Of the major vascular systems in the human eye, the choriocapillaris and foetal vasculature of the vitreous, including the hyaloid vasculature, vasa hyaloidea propria and tunica vasculosa lentis, develop first by hemo-vasculogenesis around 4–6 gestational weeks . This is followed by angiogenesis of intermediate choroidal blood vessels, budding from the choriocapillaris . Vasculogenesis of the human retinal vasculature is the last to evolve .
The HA, a branch of the ophthalmic artery, is located in the optic canal and extends from the optic disc to the crystalline lens through the vitreous humour . HA branches throughout the vitreous, forming the vasa hyaloidea propria . This vascular network forms anastomoses with the tunica vasculosa lentis, the vasculature surrounding the lens . The anterior foetal vasculature supplies the developing lens and inner retina with oxygen and nutrients until the retinal vasculature forms .

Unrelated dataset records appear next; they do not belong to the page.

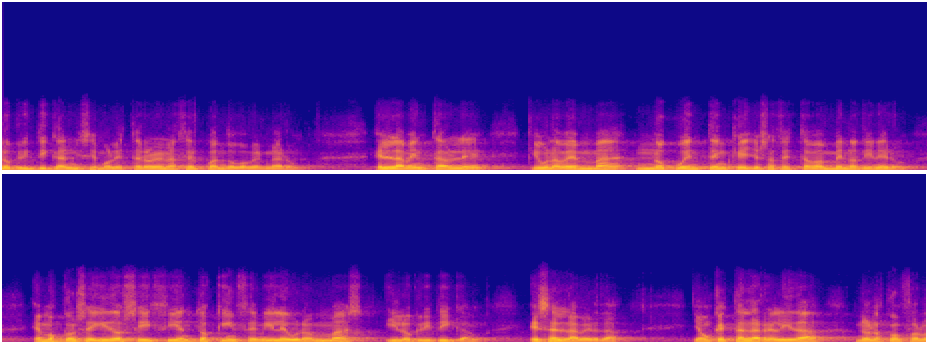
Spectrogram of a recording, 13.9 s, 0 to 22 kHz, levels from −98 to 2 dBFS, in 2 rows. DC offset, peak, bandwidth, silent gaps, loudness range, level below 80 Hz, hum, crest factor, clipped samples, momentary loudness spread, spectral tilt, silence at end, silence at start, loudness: under 0.1%; 0 dBFS; 7.8 kHz; none; 1 LU; -56 dBFS; none; 16 dB; under 0.1%; 9 LU; -8 dB/octave; 0 s; 0 s; -17 LUFS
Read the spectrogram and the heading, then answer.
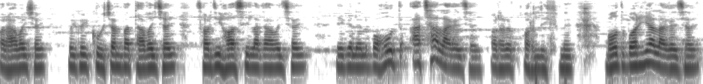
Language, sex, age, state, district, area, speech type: Maithili, male, 18-30, Bihar, Sitamarhi, rural, spontaneous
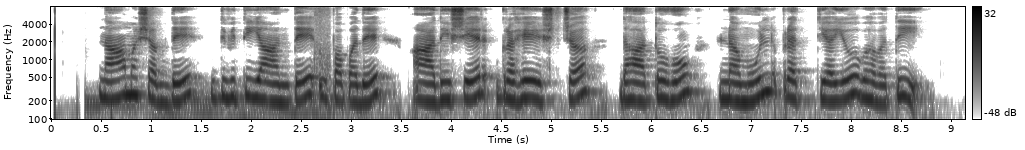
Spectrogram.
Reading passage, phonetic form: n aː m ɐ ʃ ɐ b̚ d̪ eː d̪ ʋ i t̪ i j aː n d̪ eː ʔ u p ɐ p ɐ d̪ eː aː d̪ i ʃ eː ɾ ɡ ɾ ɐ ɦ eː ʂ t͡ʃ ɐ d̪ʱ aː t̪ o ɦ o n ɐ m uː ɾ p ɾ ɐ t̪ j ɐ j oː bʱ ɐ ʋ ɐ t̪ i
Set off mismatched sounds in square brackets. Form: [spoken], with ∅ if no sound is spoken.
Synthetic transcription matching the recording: n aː m ɐ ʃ ɐ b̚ d̪ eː d̪ ʋ i t̪ i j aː n [t̪] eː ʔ u p ɐ p ɐ d̪ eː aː d̪ i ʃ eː ɾ ɡ ɾ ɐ ɦ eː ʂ t͡ʃ ɐ d̪ʱ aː t̪ o ɦ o n ɐ m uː [l] p ɾ ɐ t̪ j ɐ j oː bʱ ɐ ʋ ɐ t̪ i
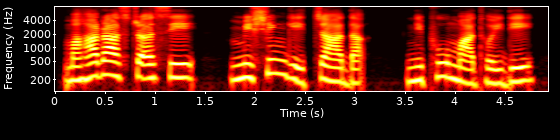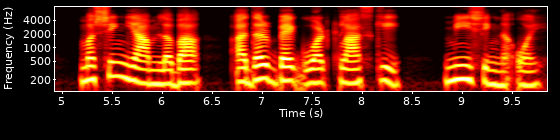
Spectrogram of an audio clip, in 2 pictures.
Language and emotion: Manipuri, neutral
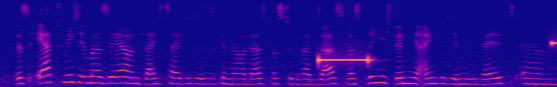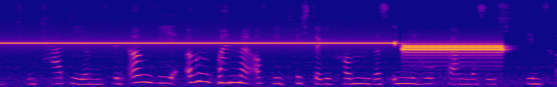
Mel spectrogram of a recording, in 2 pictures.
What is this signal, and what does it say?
Fax machine handshake, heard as a beep, a long tone and a warble.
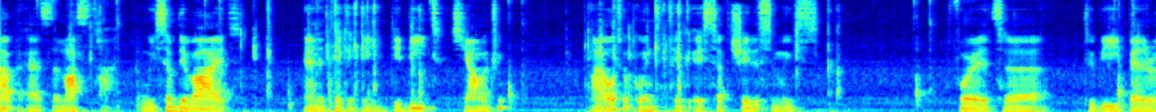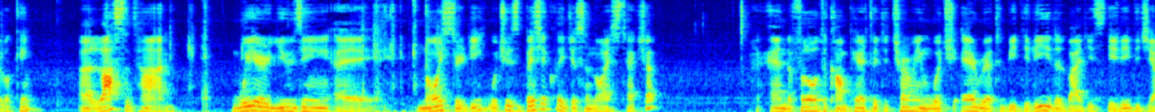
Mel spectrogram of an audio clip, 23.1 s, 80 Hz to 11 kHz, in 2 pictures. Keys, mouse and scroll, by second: 1.1 click, 2.3-5.2 drag, 5.2 ctrl+a.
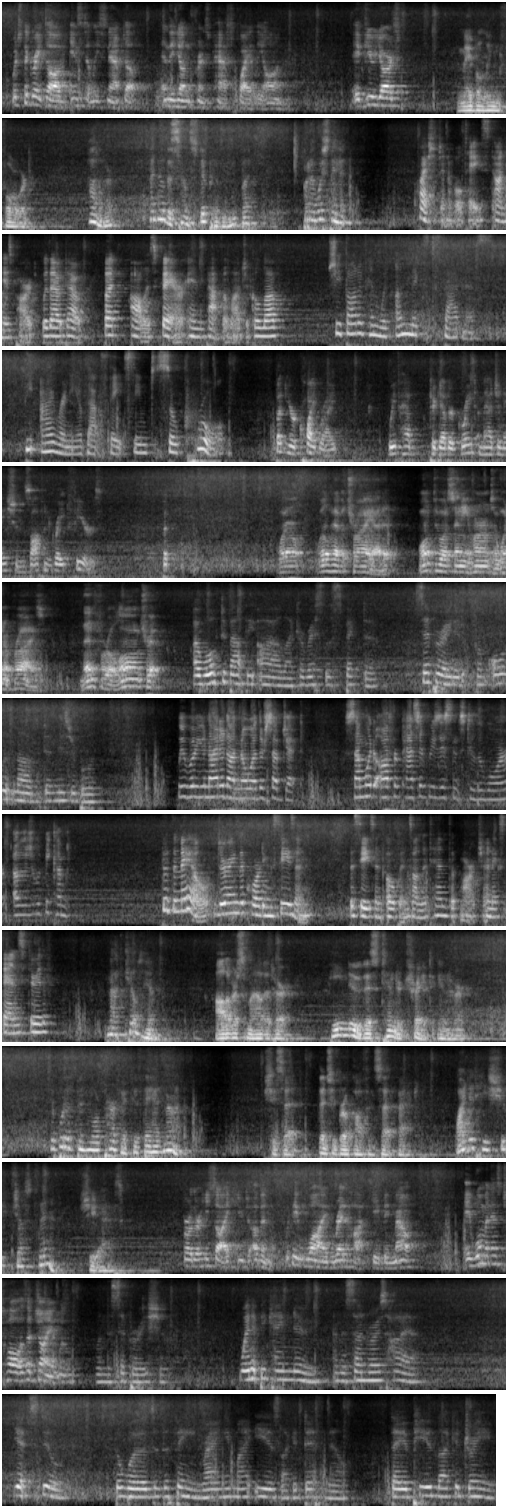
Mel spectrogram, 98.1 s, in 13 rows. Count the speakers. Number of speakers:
8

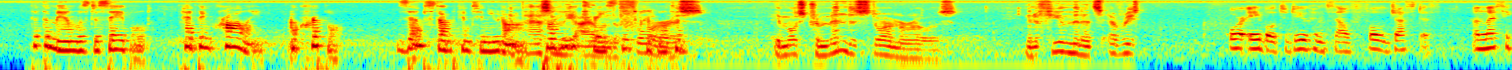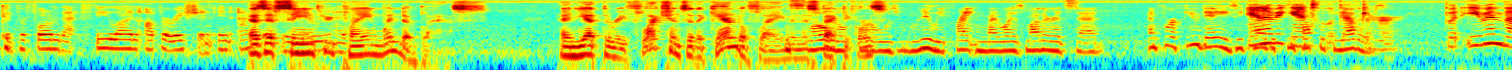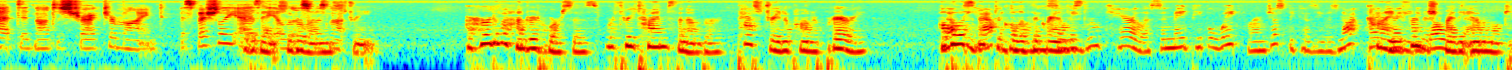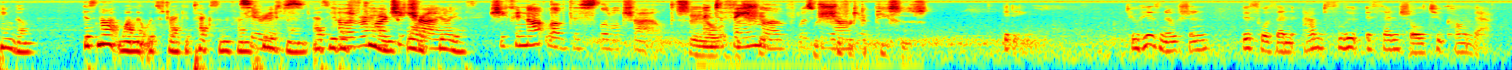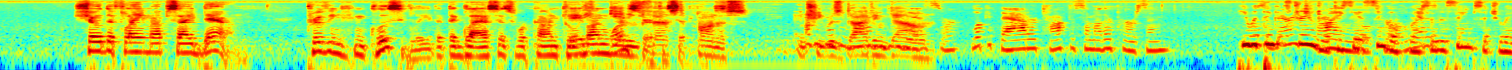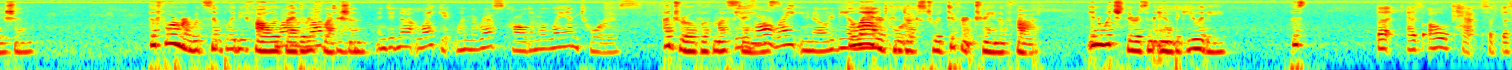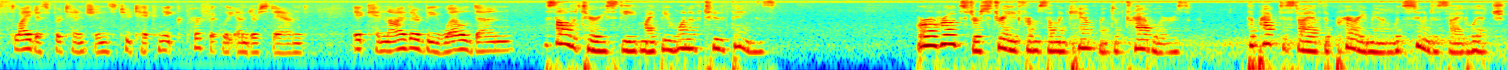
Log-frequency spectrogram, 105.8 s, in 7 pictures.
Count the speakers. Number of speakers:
6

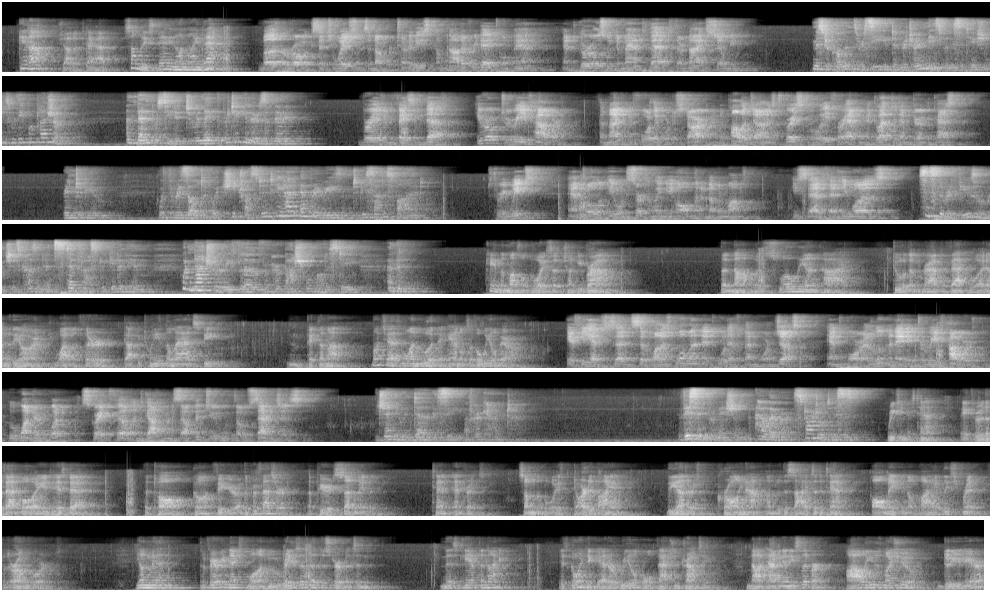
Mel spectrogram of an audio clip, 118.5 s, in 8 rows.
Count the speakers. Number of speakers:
3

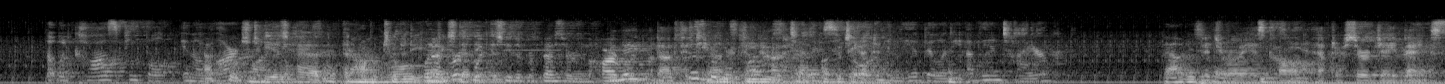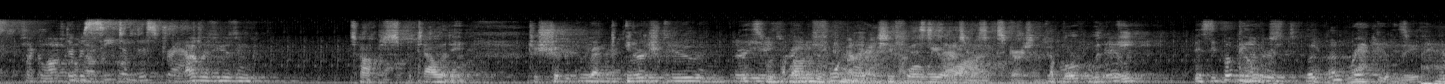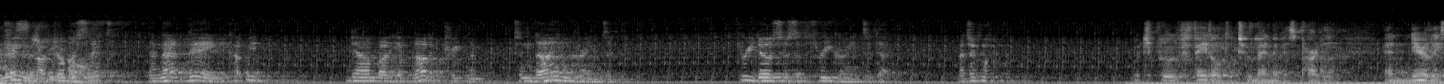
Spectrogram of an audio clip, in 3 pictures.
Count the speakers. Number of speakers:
6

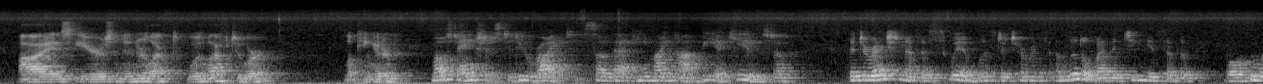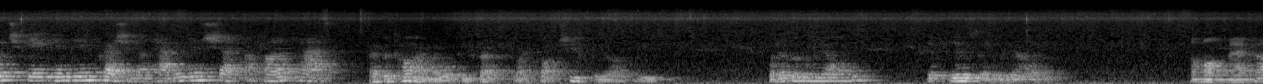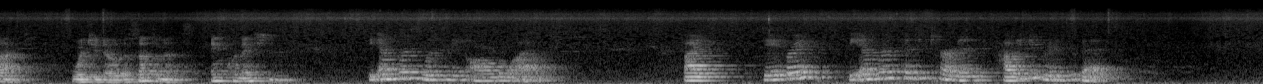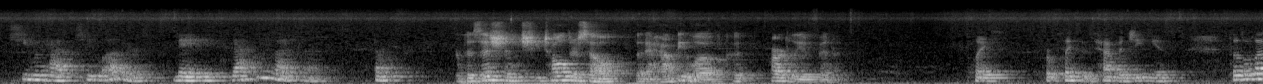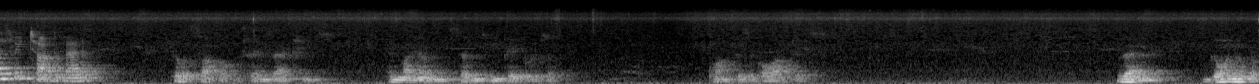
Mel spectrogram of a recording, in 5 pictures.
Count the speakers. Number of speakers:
8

HA is formed by 7 weeks of gestation . The vasculature expands and matures throughout 12 weeks of gestation, and, at this stage, proliferation ensues in both endothelial cells and pericytes . This angiogenic growth is led by the vascular endothelial growth factor (VEGF) mainly secreted by astrocytes . At 13 weeks of gestation, regression and apoptosis of hyaloid vasculature is triggered [1, 10], terminating around the middle of the eighth month of gestation with retinal vasculature almost fully developed . The programmed endothelial cell apoptosis and regression of hyaloid network is facilitated by physical separation of the VEGF-producing cells, due to differentiation of the lens epithelial cells into lens fibre cells and formation of the lenticular capsule , macrophages that secrete factors such as Wnt7b  and neurons [14, 15]. By titrating VEGF in retina, neurons limit angiogenesis through up-regulation of VEGF receptor 2 (VEGFR2), sequestering excessive VEGF [14, 15]. The absence of neuronal VEGFR2 results in misdirected angiogenesis, impeding transition from the foetal to postnatal circulatory network [14, 15].
In a healthy foetus, regression of the HA itself starts at 18 weeks, and by 29 gestational weeks it disappears leaving clear central zone in the vitreous humour, called Cloquet’s canal [3, 5, 16]. The main trunk of the HA finally closes centrally by the end of gestation .
Therefore, based upon gestational age, the hyaloid system is expected to be persistent in many very low birth weight infants , as in case of our patient. However, at the time of birth, some remnants of HA may persist and exceptionally the entire HA remains, constituting PHA .
There is a single case reporting combined CRVO and CRAO in a patient with PHA caused by cataract surgery . The authors hypothesized that during hydrodissection, sudden disruption of the joining tissue caused arterial wall dissection and CRA collapse . Consequently, the formation of this compartment could have generated a spatial compromise, giving rise to secondary CRVO . Combined CRAO and CRVO in patients with FVL mutation, even though very rare, is described in the literature . However, genetic analysis excluded this cause in our patient.
Contrary to the secondary cause , this case presented spontaneous combined CRAO and CRVO event related to patent PHA. We speculated that in our patient, PHA twisting led to torsion of the residual primordial common bulb, branching off to HA and CRA. In this case, we considered that CRAO would have occurred first, opposed to the inflammatory and thrombotic aetiology of combined CRVO and CRAO [18, 19]. The consequential CRVO advanced by venous stasis due to decrease in arterial inflow. As torsion itself caused irreversible ischemic injury, vision loss and neovascular glaucoma resulted.
By the third year of age, the vitreous is primarily a collagen gel. Thereafter, liquefaction occurs typically in its central part, suggesting that there is a gradual change in the vitreous collagen . More liquid vitreous enables PHA to whirl more freely. The limitations of this case report include limited and insufficient quality of the clinical data prior to our examination. We cannot entirely exclude external factors such as physical activity or minor physical force applied to the eye as part of the gaming or other physical activity by the child, that may have led to the complication of PHA, which may have been unnoticed by the parents.
Thus, in case of PHA, we advocate FA to be performed and if connection with retinal artery is proven, parents should be informed on the possible devastating complications and vision loss. Accordingly, prompt surgical treatment should be considered.